When they looked at the different kinds of DNA present in the environmental samples, the Chinese authors only saw links to humans, not other animals.
When an international team of researchers recently Taking a fresh look at the genetic material in samples taken on and around market stalls using an advanced genetic technique called metagenomics, the scientists said they were surprised to find a significant amount of DNA belonging to raccoon dogs, a small animal related to foxes. Raccoon dogs may be infected with the virus that causes Covid-19 and top the list of suspected animal hosts for the virus.
“What they found is molecular proof that the animals were sold in this market. It was suspected, but they found molecular evidence for it. And also that some of the animals that were there were susceptible to SARS-CoV2 infection, and some of those animals include raccoon dogs,” Maria Van Kerkhove, WHO technical lead for Covid-19, said at a briefing on Friday.

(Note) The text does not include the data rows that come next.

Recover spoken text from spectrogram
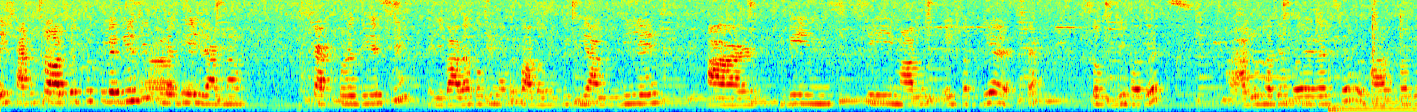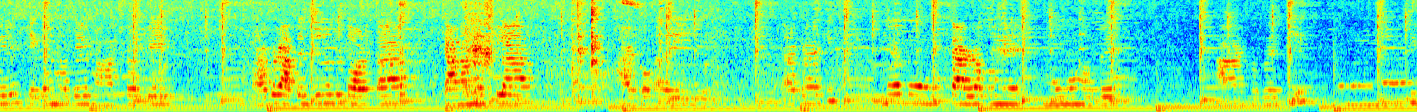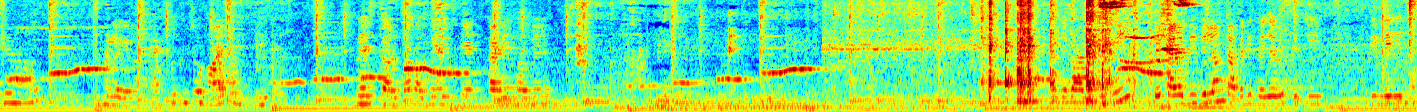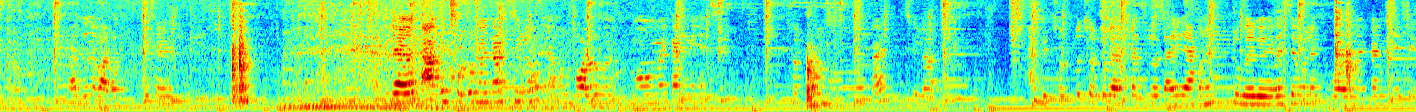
এই শাকটা অল্প একটু তুলে দিয়েছি, তুলে দিয়ে রান্না স্টার্ট করে দিয়েছি। এই বাঁধাকপি হবে বাঁধাকপি দিয়ে আলু দিয়ে আর বিনস, সিম, আলু, এইসব দিয়ে একটা সবজি হবে। আর আলু ভাজা হয়ে গেছে, ভাত হবে চিকেন হবে, মাছ হবে। তারপর রাতের জন্য তো তরকা চানা মশলা, আর এই তারপর আর কি, মোমো, চার রকমের মোমো হবে। আর হবে কি কি হবে? ভুলে গেলাম এত কিছু হয় যাই ভেজ তরকা হবে এগ কারি হবে প্রেশারে দিয়ে দিলাম, তাড়াতাড়ি হয়ে যাবে সিটি দিলেই। তার জন্য বাঁধাকপি প্রেশারে দিয়ে যাই হোক, আগে ছোট মেকার ছিল, এখন বড় মোমো মেকার নিয়েছি। ছোট্ট মোমো মেকার ছিল। আগে। আগে ছোট্ট ছোট্ট ব্যবসা ছিল, তাই এখন একটু বেড়ে গেছে বলে একটু বড় মেকার নিয়েছি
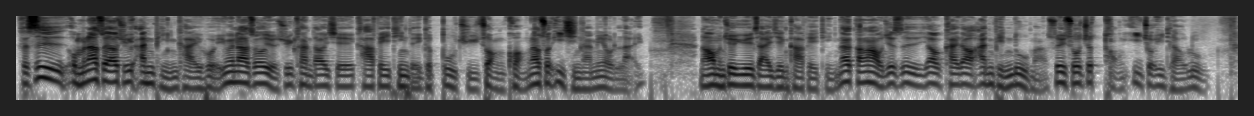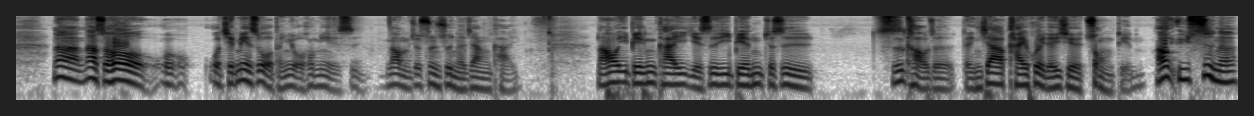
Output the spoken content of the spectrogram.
可是我们那时候要去安平开会，因为那时候有去看到一些咖啡厅的一个布局状况，那时候疫情还没有来，然后我们就约在一间咖啡厅，那刚好就是要开到安平路嘛，所以说就统一就一条路。那那时候我我前面是我朋友，后面也是，那我们就顺顺的这样开，然后一边开也是一边就是。思考着等一下要开会的一些重点，然后于是呢，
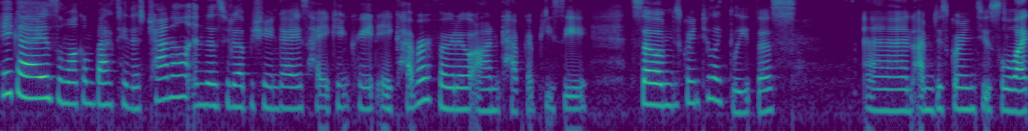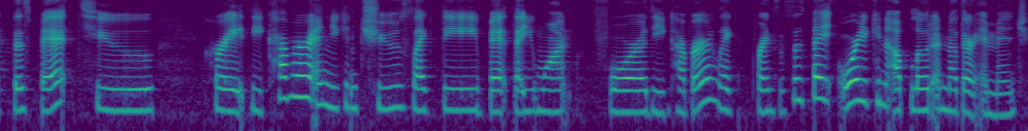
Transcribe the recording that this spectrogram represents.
Hey guys and welcome back to this channel. In this video I'll be showing you guys how you can create a cover photo on CapCut PC. So I'm just going to like delete this and I'm just going to select this bit to create the cover and you can choose like the bit that you want for the cover like for instance this bit or you can upload another image.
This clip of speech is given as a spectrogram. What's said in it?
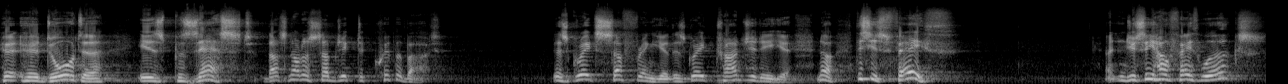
Her, her daughter is possessed. That's not a subject to quip about. There's great suffering here, there's great tragedy here. No, this is faith. And do you see how faith works?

“This does not change our approach to studying the origins of Covid-19. It just tells us that there is more data out there and that it needs to be shared in full,” she said.
Van Kerkhove said that until more evidence can be considered by the international scientific community, “all hypotheses remain on the table.”
Some experts considered the new evidence strong, if not entirely convincing, regarding market origins.
“The data further points to a market origin,” said Andersen, an evolutionary biologist at Scripps Research who attended the WHO World Conference. meeting and is one of the scientists analyzing the new data, told the journal The science.
The claims made about the new data quickly sparked controversy in the scientific community.
François Balloux, director of the Institute of Genetics at University College London, said the fact that the new analysis has not yet been published for scientists to scrutinize but has become known in the news requires caution.
“Articles like this don’t really help as they only further polarize the debate,” Ballu wrote in a thread on Twitter. “Those who are convinced of a zoonotic origin will take this as the ultimate proof of their conviction, and those who are convinced it was a lab leak will interpret the weakness of the evidence as an attempt at a cover-up.”
Other experts not involved in the analysis said the data could be the key to showing the virus is naturally occurring.
Felicia Goodrum is an immunobiologist at the University of Arizona who recently published a review of all available data for various theories of the origin of the pandemic.
Goodrum says the strongest evidence for natural spread would be an isolation of the virus that causes Covid-19 from an animal that was on the market in 2019.
“Obviously this is not possible as we cannot go back in time any more than with sequencing and there were no animals at the time when sequences could be collected. For me, that’s the next best thing,” Goodrum said in an email to CNN.
At the WHO briefing, Van Kerkhove said the Chinese CDC researchers had uploaded the sequences to GISAID as they updated their original study. She said their first article is in the process of being updated and resubmitted for publication.
“GISAID informed us that the Chinese CDC data is being updated and expanded,” she said.
Van Kerkhove said on Friday that the WHO would like to find the origin of the animals. Were they wild? Were they grown?
She said that during the investigation into the causes of the pandemic, WHO China has been repeatedly asked to conduct research to trace the animals back to their original farms. She said the WHO also requested blood tests from people who worked at the market, as well as animal tests that may have been brought in from farms.
“Share the data,” the doctor said. Mike Ryan, executive director of the WHO health emergencies program, said on Friday, addressing scientists around the world who may have relevant information. “Let science do its job and we’ll get the answers.”